Last September, 15 players on the Spanish national women’s soccer team stated that they would prefer not to play at the FIFA Women’s World Cup, or any SWNT game, unless the Royal Spanish Football Federation, or RFEF, properly investigated concerns regarding the training methods and actions of head coach Jorge Vilda that players have claimed created an environment of stress and anxiety.
While three of the members of the original boycott have since accepted spots on the World Cup roster since then, the ongoing absence of other senior members of the team goes beyond concerns about Spain’s ability to compete in the World Cup and points to a larger issue in the sport when it comes to addressing misconduct allegations.
FC Barcelona and Spanish national players Mapi Leon, Patri Guijarro and Sandra Panos are absent from the roster due to the boycott. The loss of Panos, who won UEFA goalkeeper of the season in 2021, opens up a gap in Spain’s defense that even Putellas and Bonmati may not be able to fill. With midfielder Guijarro and defender Leon also absent, Spain is coming into this year’s tournament with a weakened team and in the midst of a colossal crisis.
The long-standing boycott began when 15 players emailed RFEF to announce their desire to not be on the roster for the World Cup due to concerns about their health after training under Vilda.
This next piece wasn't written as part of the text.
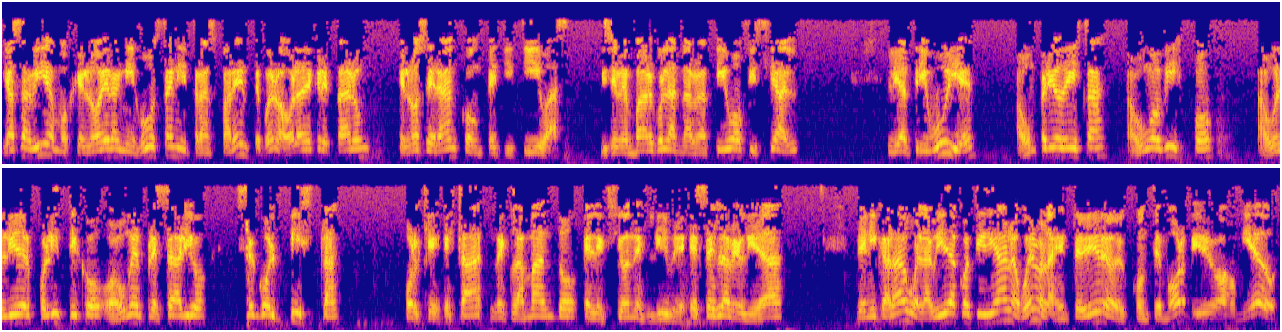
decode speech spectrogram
ya sabíamos que no eran ni justas ni transparentes. Bueno, ahora decretaron que no serán competitivas. Y sin embargo, la narrativa oficial le atribuye a un periodista, a un obispo, a un líder político o a un empresario ser golpista porque está reclamando elecciones libres. Esa es la realidad de Nicaragua. La vida cotidiana, bueno, la gente vive con temor, vive bajo miedo,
The players noted that they were not asking for Vilda to be fired, but for their complaints to be taken seriously.
RFEF publicly revealed the contents of the emails and declared its support for Vilda. The federation warned players that they could be suspended for several years for their stance, calling the disagreement an unprecedented situation in the history of football, both male and female, in the Spanish and world arena.
The emails weren’t the first sign of unrest: Nearly a month before the emails were made public, the players brought their complaints to RFEF president Luis Rubiales.
Spanish national team captains Alexia Putellas and Irene Paredes, though not part of the group that originally emailed the federation, have expressed support for their teammates. Putellas released a statement protesting RFEF’s decision to publicize the situation on Twitter in September, stating that she stands with her teammates.
Despite the dispute, both Putellas and Paredes are on the roster to play for Spain on the world’s stage this week. They are joined by Aitana Bonmatí, Ona Batlle and Mariona Caldentey, who were part of the squad that sent emails to the federation. Otherwise, Vilda has called up different players to fill the spots of Spain’s 23-member squad.
The situation has added to Putellas’ slew of difficulties in the past year. Besides navigating the discord between the squad and the RFEF, Putellas was out with an injury for most of last season after tearing her ACL. Prior to the injury, she was on track to lead Spain as captain in the 2022 Euro championships. Now returning to play after a major injury, Putellas, who took home two Ballon d’Or awards, 27 league titles and five Champions league trophies, returns to a fractured team.
With the World Cup kicking off July 20, the boycott and the controversy surrounding it will increasingly be in the spotlight as one of the major storylines heading into the tournament. Spain will face Costa Rica in its first World Cup match in New Zealand on July 21.